A few years back, it seemed Jackie Chan had aged out of action. He’s now 61, and even five years ago, with the “The Karate Kid” remake, Chan was away from the fighting, content to play mentor to Jaden Smith. But he’s still got it, and is still willing to do it, if not to the extremes of his “Drunken Master”/“Police Story”/“Armour of God” days. In “Dragon Blade,” a $65 million Chinese production, Chan plays a disgraced Han Dynasty-era patrol commander who teams up with a disgraced Roman commander (John Cusack) to take on an evil, hammy consul (Adrien Brody). Chan was reached over email, and his endearing goofiness is apparent even in the printed word. The exclamation points were left in for posterity’s sake.
“Dragon Blade” is more reliant on story than your past films, which frontloaded the action. Is that a reflection of you getting up in years or of something else?
My action style has changed as the audiences’ expectations have changed. When you look at my previous films, I was fighting from the opening credits to the closing credits. But now the audience is much more sophisticated and wants a story. With a strong story even a single punch can make the audiences cheer the house down. All those years, I was jumping off tall buildings and leaping off moving buses. So stupid!
“Dragon Blade” has moments of tragedy but also moments of comedy, with you sometimes making funny faces for during fights. How do you work to combine those two tones?
Now audiences around the world are different. They love not only action but also a film's story. They want emotion! In fact, having a strong plot helps the action sequences develop much more naturally. So I’m learning to combine drama and action, not just comedy and action. But I’m still making action comedies.
This is a case where American actors come over to China to make one of your movies. How did you integrate them into the production?
Both John and Adrien were really nice and hard-working. Many Chinese actors should learn from them. Adrien is a world-famous, Oscar-winning actor but he has no assistant with him! Can you believe that? He came to China by himself. He even carried his own luggage. I feel that’s a bit too low-key actually; at least he should have brought a translator with him. I assigned one of my own people to him.
One curious thing is that John and Adrien don’t like to have people around them when they’re acting. They can’t perform at their best when there are hundreds of people around them. They need to concentrate.

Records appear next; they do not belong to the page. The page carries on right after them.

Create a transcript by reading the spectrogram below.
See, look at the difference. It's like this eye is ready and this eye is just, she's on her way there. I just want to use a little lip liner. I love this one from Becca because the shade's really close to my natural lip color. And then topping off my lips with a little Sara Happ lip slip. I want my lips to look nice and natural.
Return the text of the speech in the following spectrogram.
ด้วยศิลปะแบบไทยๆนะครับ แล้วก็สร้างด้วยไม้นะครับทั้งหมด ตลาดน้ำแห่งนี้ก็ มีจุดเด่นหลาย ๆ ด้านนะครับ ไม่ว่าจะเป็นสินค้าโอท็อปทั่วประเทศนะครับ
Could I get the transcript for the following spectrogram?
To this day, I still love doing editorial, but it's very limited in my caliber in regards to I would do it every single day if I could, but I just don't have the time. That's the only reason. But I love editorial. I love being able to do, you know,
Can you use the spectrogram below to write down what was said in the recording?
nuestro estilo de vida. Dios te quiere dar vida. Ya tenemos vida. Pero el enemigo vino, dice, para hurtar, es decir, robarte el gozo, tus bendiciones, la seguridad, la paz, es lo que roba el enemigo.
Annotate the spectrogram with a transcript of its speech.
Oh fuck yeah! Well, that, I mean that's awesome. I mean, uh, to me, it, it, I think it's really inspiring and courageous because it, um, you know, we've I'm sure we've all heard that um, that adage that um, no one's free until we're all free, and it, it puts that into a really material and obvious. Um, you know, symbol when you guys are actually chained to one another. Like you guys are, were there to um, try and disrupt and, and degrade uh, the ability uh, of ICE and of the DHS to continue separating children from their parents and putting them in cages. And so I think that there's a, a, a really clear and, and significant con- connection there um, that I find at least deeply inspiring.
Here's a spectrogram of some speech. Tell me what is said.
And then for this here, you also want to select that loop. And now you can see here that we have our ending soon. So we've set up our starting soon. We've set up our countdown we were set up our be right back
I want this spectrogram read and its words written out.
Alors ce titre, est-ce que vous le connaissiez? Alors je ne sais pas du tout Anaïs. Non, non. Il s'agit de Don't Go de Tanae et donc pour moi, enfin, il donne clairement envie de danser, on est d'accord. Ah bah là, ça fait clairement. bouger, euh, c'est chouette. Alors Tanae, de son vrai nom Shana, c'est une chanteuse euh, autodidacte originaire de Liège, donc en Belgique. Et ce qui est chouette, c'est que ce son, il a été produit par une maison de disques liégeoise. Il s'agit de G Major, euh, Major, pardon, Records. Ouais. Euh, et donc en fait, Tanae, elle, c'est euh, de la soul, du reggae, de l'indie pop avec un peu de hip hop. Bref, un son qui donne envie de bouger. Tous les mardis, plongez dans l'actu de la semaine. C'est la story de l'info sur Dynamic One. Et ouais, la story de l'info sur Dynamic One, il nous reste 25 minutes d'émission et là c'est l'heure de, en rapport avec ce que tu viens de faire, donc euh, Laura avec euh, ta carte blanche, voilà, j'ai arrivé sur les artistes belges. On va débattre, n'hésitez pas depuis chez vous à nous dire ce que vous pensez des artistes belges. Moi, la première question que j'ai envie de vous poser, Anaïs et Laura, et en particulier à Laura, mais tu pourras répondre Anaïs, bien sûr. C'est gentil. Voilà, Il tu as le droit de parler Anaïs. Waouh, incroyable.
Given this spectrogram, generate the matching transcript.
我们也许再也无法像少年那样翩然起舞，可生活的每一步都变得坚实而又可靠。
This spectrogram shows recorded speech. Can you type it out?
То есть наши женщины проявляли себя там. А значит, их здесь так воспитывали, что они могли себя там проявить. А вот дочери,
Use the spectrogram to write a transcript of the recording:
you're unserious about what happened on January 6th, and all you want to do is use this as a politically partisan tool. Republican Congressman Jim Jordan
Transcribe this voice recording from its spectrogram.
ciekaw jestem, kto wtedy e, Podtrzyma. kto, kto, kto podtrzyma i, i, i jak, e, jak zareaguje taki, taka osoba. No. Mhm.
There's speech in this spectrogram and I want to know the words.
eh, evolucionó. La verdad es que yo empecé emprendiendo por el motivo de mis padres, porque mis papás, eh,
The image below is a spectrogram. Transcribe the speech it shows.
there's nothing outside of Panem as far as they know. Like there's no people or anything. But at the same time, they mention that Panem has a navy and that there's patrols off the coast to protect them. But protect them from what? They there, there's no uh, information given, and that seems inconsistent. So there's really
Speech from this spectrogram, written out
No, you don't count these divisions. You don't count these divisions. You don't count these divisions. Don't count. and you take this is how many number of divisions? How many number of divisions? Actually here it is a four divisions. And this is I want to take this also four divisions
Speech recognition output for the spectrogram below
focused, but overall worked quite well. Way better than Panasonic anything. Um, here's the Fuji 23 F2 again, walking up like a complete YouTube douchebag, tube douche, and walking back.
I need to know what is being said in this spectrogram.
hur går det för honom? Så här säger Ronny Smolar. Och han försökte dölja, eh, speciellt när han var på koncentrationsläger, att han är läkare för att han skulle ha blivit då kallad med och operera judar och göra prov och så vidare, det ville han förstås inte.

But actually, when I have to do an emotional scene, I’m the same. How can you act sincerely when there are people all around you? So I think I’ve learned something from that that will make me a better actor.